The Moose Jaw Police Service purchased a program in 2019 to make life easier for officers when submitting reports but, was somehow unaware that it needed another piece to ensure the program ran smoothly.
The organization bought software and hardware to implement a dictation-based system for data entry, which would let front-line officers verbally create their reports in the field instead of typing them, send the reports back to the station securely, and allow them to patrol the streets for longer periods, explained Supt. Taylor Mickleborough.
Patrol officers were already equipped with a smartphone in their vehicles, so the dictation software — called Nuance — allowed the members to use their phones to submit their reports verbally using an app. An in-house system from a different manufacturer — called Windscribe — then queued up the oral reports so the data entry specialists could process them.
However, he continued, the organization’s information service provider advised it that it now needed to purchase Microsoft Sequel server licensing — an operating system — to ensure the system worked well for each dictation user.
“This additional purchase was unforeseen at the time we had purchased the dictation system and started to move towards that. Our IT infrastructure was in a bit of a precarious position,” Mickleborough said during the recent Board of Police Commissioners meeting. “We had to make some inquiries about what we needed on our end to house the software, and we weren’t able to get to that step.”
The server licensing costs $16,383.60, does not require any additional fees and includes lifetime use, he pointed out. The current version — which the IT provider considers the best available — has an estimated five-year lifespan.
“When we did make the purchase of this equipment, the company that we bought the software from made a great presentation about how much quicker it is … ,” Mickleborough told the board. “There will be some growing pains because dictation is a skill in itself.
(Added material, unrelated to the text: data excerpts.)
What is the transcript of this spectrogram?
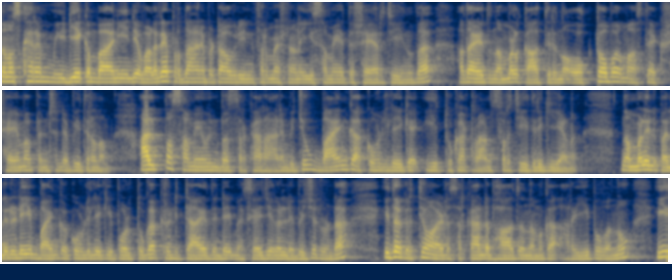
നമസ്കാരം. മീഡിയ കമ്പാനീന്റെ വളരെ പ്രധാനപ്പെട്ട ഒരു ഇൻഫർമേഷനാണ് ഈ സമയത്ത് ഷെയർ ചെയ്യുന്നത്. അതായത് നമ്മൾ കാത്തിരുന്ന ഒക്ടോബർ മാസത്തെ ക്ഷേമ പെൻഷന്റെ വിതരണം അല്പസമയം മുൻപ് സർക്കാർ ആരംഭിച്ചു. ബാങ്ക് അക്കൗണ്ടിലേക്ക് ഈ തുക ട്രാൻസ്ഫർ ചെയ്തിരിക്കുകയാണ്. നമ്മളിൽ പലരുടെയും ബാങ്ക് അക്കൗണ്ടിലേക്ക് ഇപ്പോൾ തുക ക്രെഡിറ്റ് ആയതിന്റെ മെസ്സേജുകൾ ലഭിച്ചിട്ടുണ്ട്. ഇത് കൃത്യമായിട്ട് സർക്കാരിന്റെ ഭാഗത്ത് നമുക്ക് അറിയിപ്പ് വന്നു. ഈ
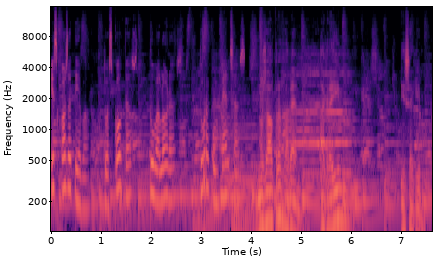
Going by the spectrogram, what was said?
és cosa teva. Tu escoltes, tu valores, tu recompenses. Nosaltres rebem, agraïm i seguim.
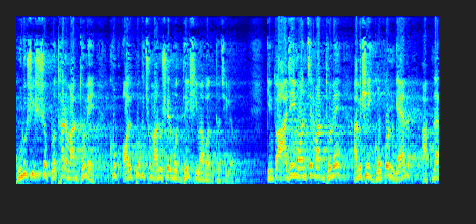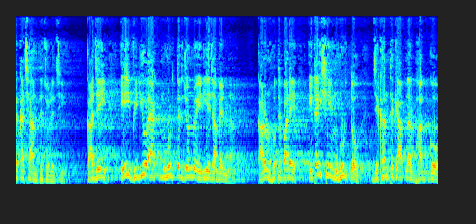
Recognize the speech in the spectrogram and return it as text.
গুরু শিষ্য প্রথার মাধ্যমে খুব অল্প কিছু মানুষের মধ্যেই সীমাবদ্ধ ছিল। কিন্তু আজ এই মঞ্চের মাধ্যমে আমি সেই গোপন জ্ঞান আপনার কাছে আনতে চলেছি। কাজেই এই ভিডিও এক মুহূর্তের জন্য এড়িয়ে যাবেন না। কারণ হতে পারে এটাই সেই মুহূর্ত যেখান থেকে আপনার ভাগ্য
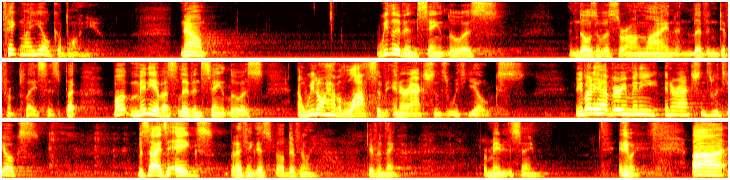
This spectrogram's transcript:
Take my yoke upon you. Now, we live in St. Louis, and those of us are online and live in different places, but many of us live in St. Louis, and we don't have lots of interactions with yokes. Anybody have very many interactions with yokes? Besides eggs, but I think that's spelled differently. Different thing. Or maybe the same. Anyway, uh,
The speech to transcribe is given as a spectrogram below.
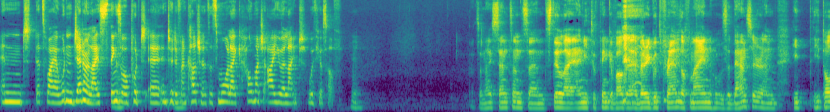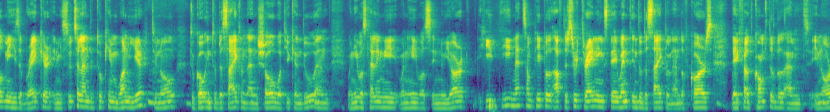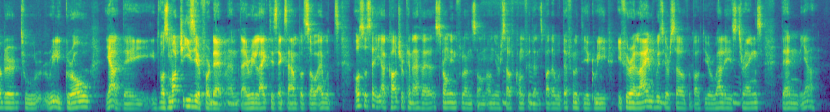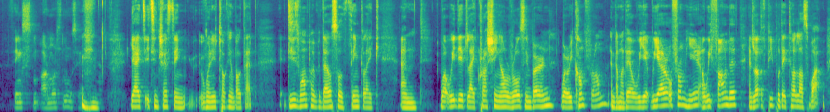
and that's why I wouldn't generalize things mm. or put uh, into different mm. cultures. It's more like how much are you aligned with yourself. Mm. That's a nice sentence, and still I, I need to think about a, a very good friend of mine who's a dancer, and he he told me he's a breaker in Switzerland. It took him one year to mm. know to go into the cycle and show what you can do and when he was telling me when he was in New York, he he met some people after three trainings. They went into the cycle, and of course, they felt comfortable. And in order to really grow, yeah, they it was much easier for them. And I really like this example. So I would also say, yeah, culture can have a strong influence on on your self confidence. Mm-hmm. But I would definitely agree if you're aligned with yourself about your values, strengths, then yeah, things are more smooth. Yeah. yeah, it's it's interesting when you're talking about that. This is one point, but I also think like um, what we did, like crushing our roles in Bern, where we come from, and Amadeo, we we are all from here, and we found it. And a lot of people they told us, "What?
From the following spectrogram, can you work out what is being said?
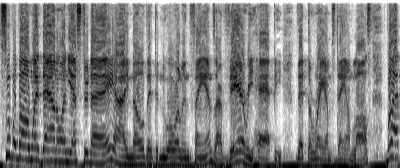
Super Bowl went down on yesterday. I know that the New Orleans fans are very happy that the Rams damn lost. But,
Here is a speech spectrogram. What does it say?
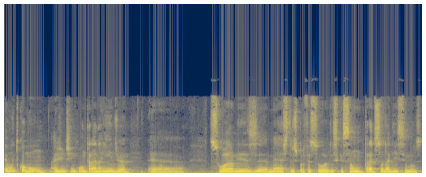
é muito comum a gente encontrar na Índia é, swamis, é, mestres, professores que são tradicionalíssimos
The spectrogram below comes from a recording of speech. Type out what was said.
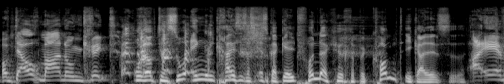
ob der auch Mahnungen kriegt. Oder ob der so eng im Kreis ist, dass er sogar Geld von der Kirche bekommt, egal. Ist. Ah, er,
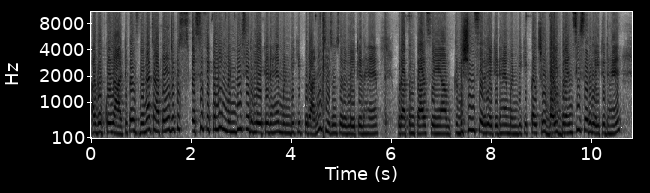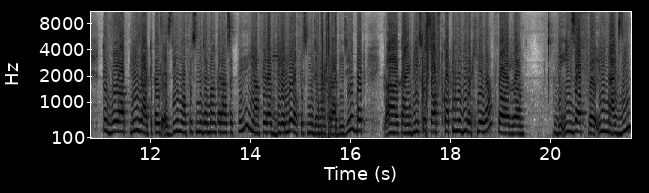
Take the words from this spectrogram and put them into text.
अगर कोई आर्टिकल्स देना चाहते हैं जो कि स्पेसिफिकली मंडी से रिलेटेड है, मंडी की पुरानी चीज़ों से रिलेटेड है पुरातन काल से या ट्रेडिशन से रिलेटेड है, मंडी के कल्चरल वाइब्रेंसी से रिलेटेड है तो वो आप प्लीज़ आर्टिकल्स एसडीएम ऑफ़िस में जमा करा सकते हैं, या फिर आप डीएलओ ऑफ़िस में जमा करा दीजिए बट काइंडली इसको सॉफ्ट कॉपी में भी रखिएगा for the ease of e magazine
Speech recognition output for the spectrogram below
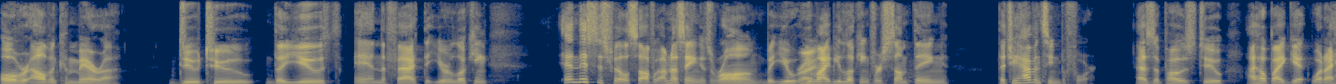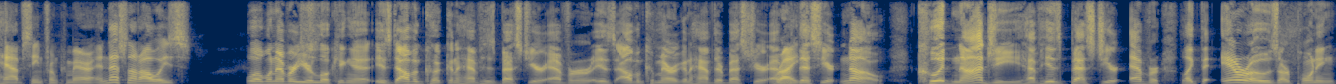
over Alvin Kamara due to the youth and the fact that you're looking and this is philosophical. I'm not saying it's wrong, but you you might be looking for something that you haven't seen before, as opposed to I hope I get what I have seen from Kamara, and that's not always. Well, whenever you're looking at is Dalvin Cook going to have his best year ever? Is Alvin Kamara going to have their best year ever Right. this year? No. Could Najee have his best year ever? Like the arrows are pointing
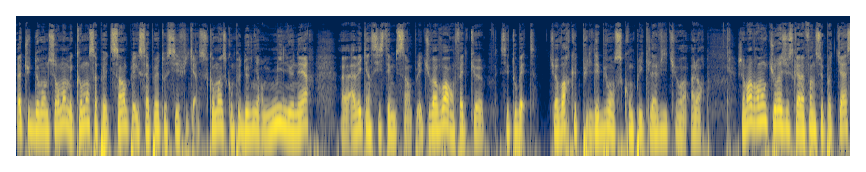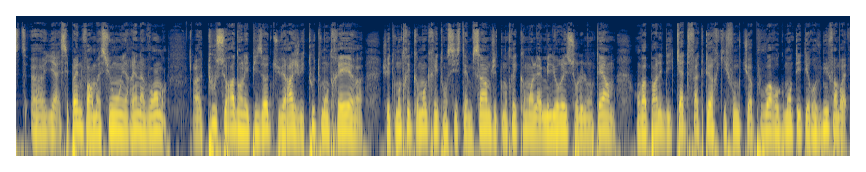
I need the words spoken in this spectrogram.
Là tu te demandes sûrement mais comment ça peut être simple et que ça peut être aussi efficace? Comment est-ce qu'on peut devenir millionnaire euh, avec un système simple? Et tu vas voir en fait que c'est tout bête. Tu vas voir que depuis le début on se complique la vie, tu vois. Alors j'aimerais vraiment que tu restes jusqu'à la fin de ce podcast. Euh, c'est pas une formation, il n'y a rien à vendre. Euh, tout sera dans l'épisode, tu verras, je vais tout te montrer. Euh, je vais te montrer comment créer ton système simple, je vais te montrer comment l'améliorer sur le long terme. On va parler des quatre facteurs qui font que tu vas pouvoir augmenter tes revenus. Enfin bref,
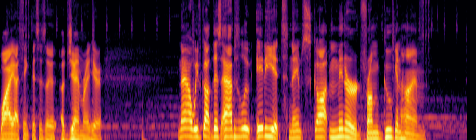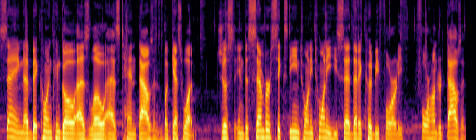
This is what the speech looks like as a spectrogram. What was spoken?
why I think this is a, a gem right here. Now we've got this absolute idiot named Scott Minerd from Guggenheim saying that Bitcoin can go as low as 10,000. But guess what? Just in December 16, 2020, he said that it could be 40, 400,000.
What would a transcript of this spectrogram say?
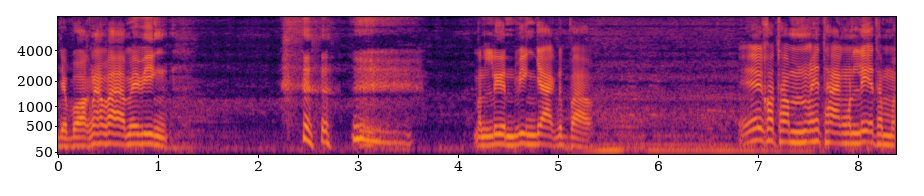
อย่าบอกนะว่าไม่วิ่ง มันลื่นวิ่งยากหรือเปล่า เอ๊ะเขาทำให้ทางมันเละทำไม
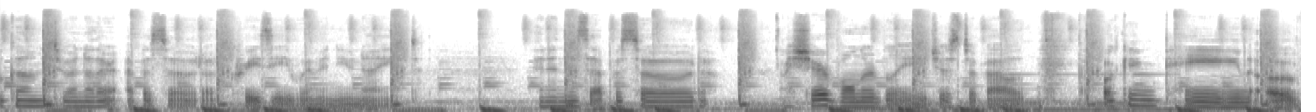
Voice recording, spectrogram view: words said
Welcome to another episode of Crazy Women Unite. And in this episode, I share vulnerably just about the fucking pain of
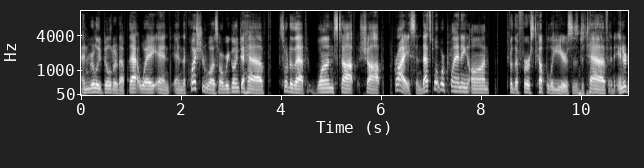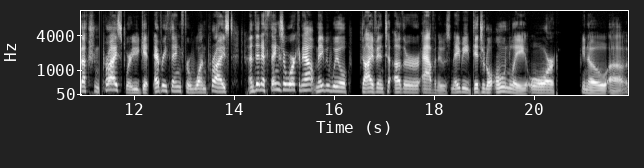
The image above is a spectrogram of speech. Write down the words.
and really build it up that way. And and the question was, are we going to have sort of that one-stop shop price? And that's what we're planning on for the first couple of years is to have an introduction price where you get everything for one price. And then if things are working out, maybe we'll dive into other avenues, maybe digital only or you know, uh,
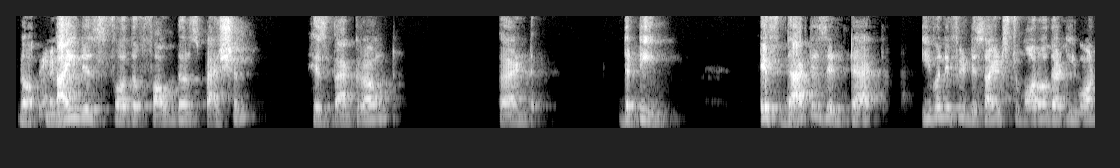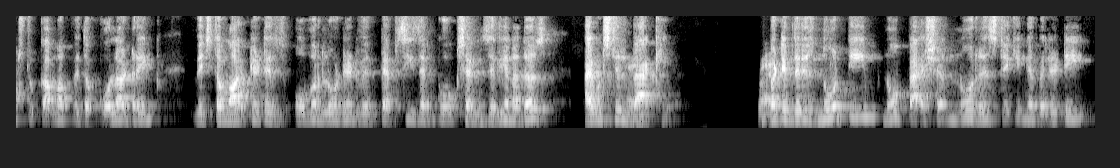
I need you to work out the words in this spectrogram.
No, right. nine is for the founder's passion, his background, and the team. If that is intact, even if he decides tomorrow that he wants to come up with a cola drink, which the market is overloaded with Pepsis and Cokes and zillion others, I would still right. back him. Right. But if there is no team, no passion, no risk taking ability,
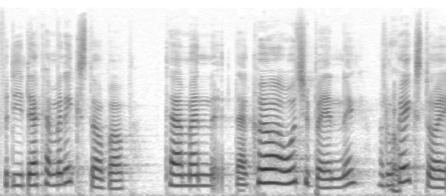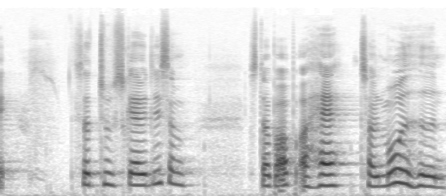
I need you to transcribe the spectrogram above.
fordi der kan man ikke stoppe op. Der, er man, der kører rutsjebanen, ikke? og du Jo. kan ikke stå af. Så du skal jo ligesom stoppe op og have tålmodigheden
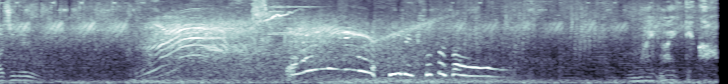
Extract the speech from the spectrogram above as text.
始めよう。いいねクソささお前が相手か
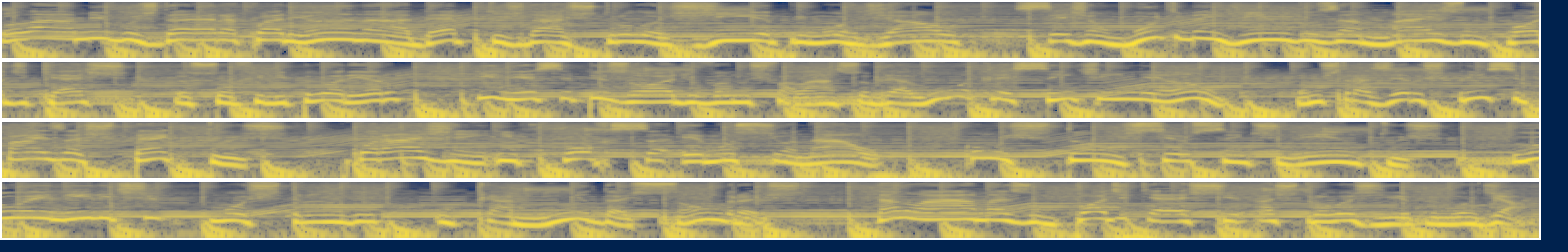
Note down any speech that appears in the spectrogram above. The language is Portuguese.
Olá, amigos da era aquariana, adeptos da astrologia primordial, sejam muito bem-vindos a mais um podcast. Eu sou Felipe Loureiro e nesse episódio vamos falar sobre a lua crescente em Leão. Vamos trazer os principais aspectos: coragem e força emocional. Como estão os seus sentimentos? Lua e Lilith mostrando o caminho das sombras. Tá no ar mais um podcast Astrologia Primordial.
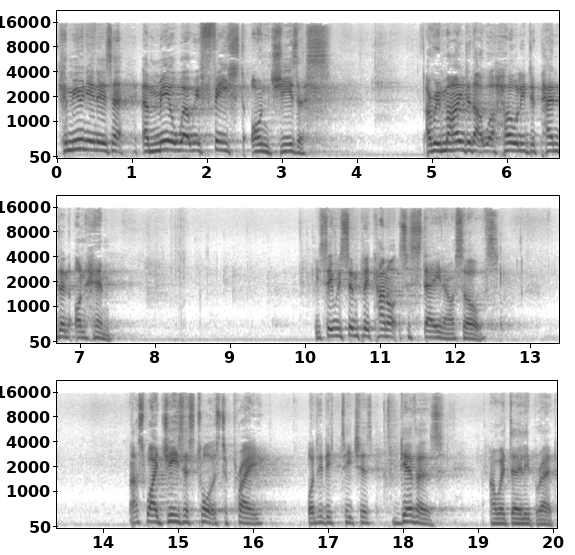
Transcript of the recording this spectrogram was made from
Communion is a, a meal where we feast on Jesus, a reminder that we're wholly dependent on Him. You see, we simply cannot sustain ourselves. That's why Jesus taught us to pray. What did he teach us? Give us our daily bread.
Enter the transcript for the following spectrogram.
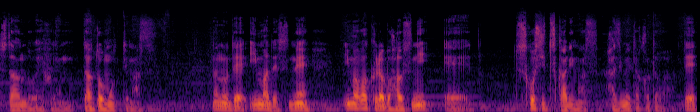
スタンド FM だと思ってます。なので今ですね今はクラブハウスに、えー少し浸かります。始めた方は。で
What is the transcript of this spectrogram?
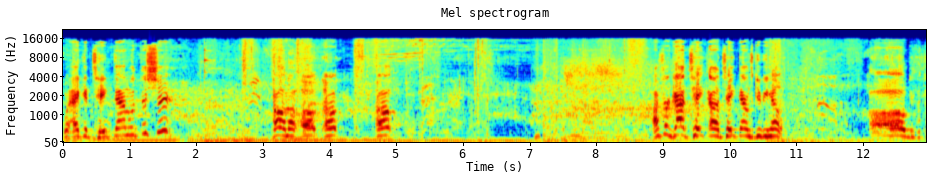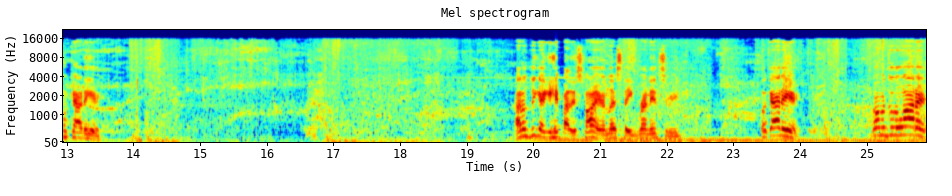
What, I can take down with this shit? Oh, no. Oh, oh, oh. I forgot take uh, takedowns give you health. Oh, get the fuck out of here. I don't think I get hit by this fire unless they run into me. Look out of here. Come into the water.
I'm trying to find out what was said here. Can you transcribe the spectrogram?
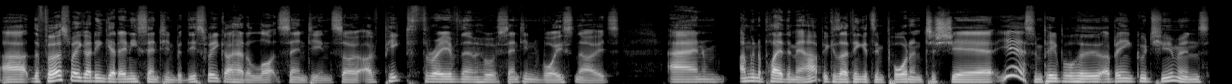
Uh, the first week I didn't get any sent in, but this week I had a lot sent in. So I've picked three of them who have sent in voice notes, and I'm going to play them out because I think it's important to share, yeah, some people who are being good humans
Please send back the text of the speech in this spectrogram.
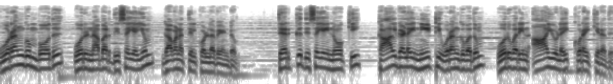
உறங்கும்போது ஒரு நபர் திசையையும் கவனத்தில் கொள்ள வேண்டும். தெற்கு திசையை நோக்கி கால்களை நீட்டி உறங்குவதும் ஒருவரின் ஆயுளை குறைக்கிறது.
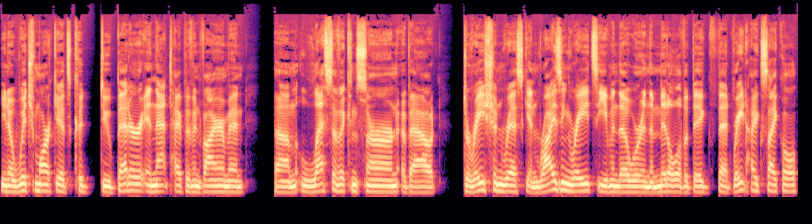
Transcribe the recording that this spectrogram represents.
you know, which markets could do better in that type of environment um, less of a concern about duration risk and rising rates, even though we're in the middle of a big Fed rate hike cycle.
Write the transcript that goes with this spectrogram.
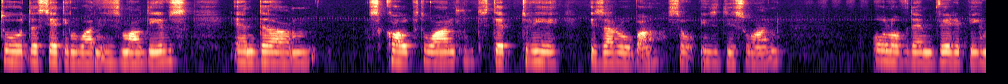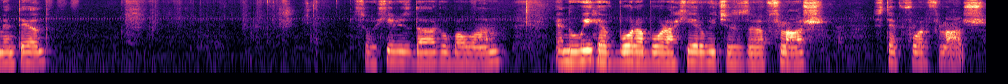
two the setting one is Maldives and um, sculpt one step three is Aruba. So is this one. All of them very pigmented. So here is the Aruba one. And we have Bora Bora here which is a flush step 4 flush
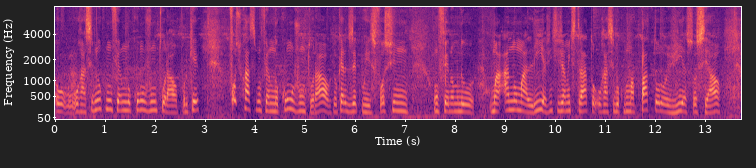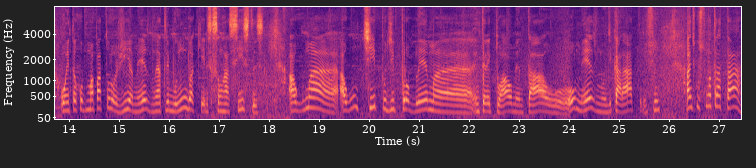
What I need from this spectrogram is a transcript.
o, o racismo não como um fenômeno conjuntural, porque fosse o racismo um fenômeno conjuntural, o que eu quero dizer com isso, fosse um, um fenômeno, uma anomalia, a gente geralmente trata o racismo como uma patologia social, ou então como uma patologia mesmo, né, atribuindo àqueles que são racistas alguma, algum tipo de problema intelectual, mental, ou mesmo de caráter, enfim. A gente costuma tratar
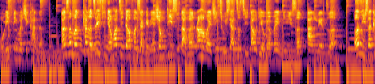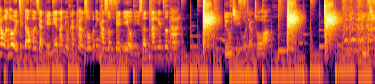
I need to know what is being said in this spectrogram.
我一定会去看的。男生们看了这一集的话，记得要分享给你的兄弟死党们，让他们也清楚一下自己到底有没有被女生暗恋着。而女生看完后也记得要分享给你的男友看看，说不定他身边也有女生暗恋着他。对不起，我讲错话。对不起，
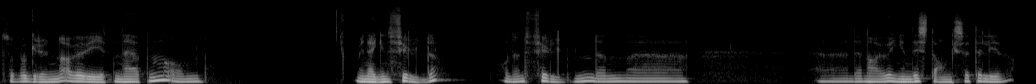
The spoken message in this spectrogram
Så på grunn av uvitenheten om min egen fylde, og den fylden, den, uh, den har jo ingen distanse til livet.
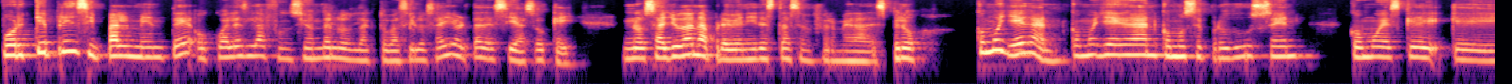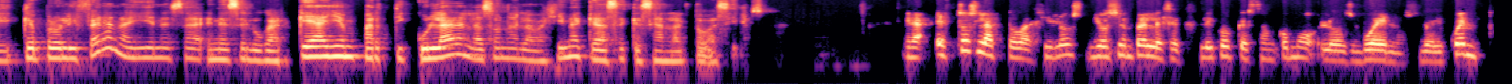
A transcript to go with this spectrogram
¿Por qué principalmente o cuál es la función de los lactobacilos? Ahí ahorita decías, ok, nos ayudan a prevenir estas enfermedades, pero ¿cómo llegan? ¿Cómo llegan? ¿Cómo se producen? ¿Cómo es que, que, proliferan ahí en, esa, en ese lugar? ¿Qué hay en particular en la zona de la vagina que hace que sean lactobacilos? Mira, estos lactobacilos yo siempre les explico que son como los buenos del cuento.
But after those growing pains, we’re anticipating that you can enter reports as fast as you can talk.”
The police service sees “tremendous potential benefit” to the new operating system, he added, but does not know how much time it will save officers when creating their reports.
The police board then voted unanimously to let the police service purchase the server licensing program.
The next Board of Police Commissioners is Tuesday, Nov. 9.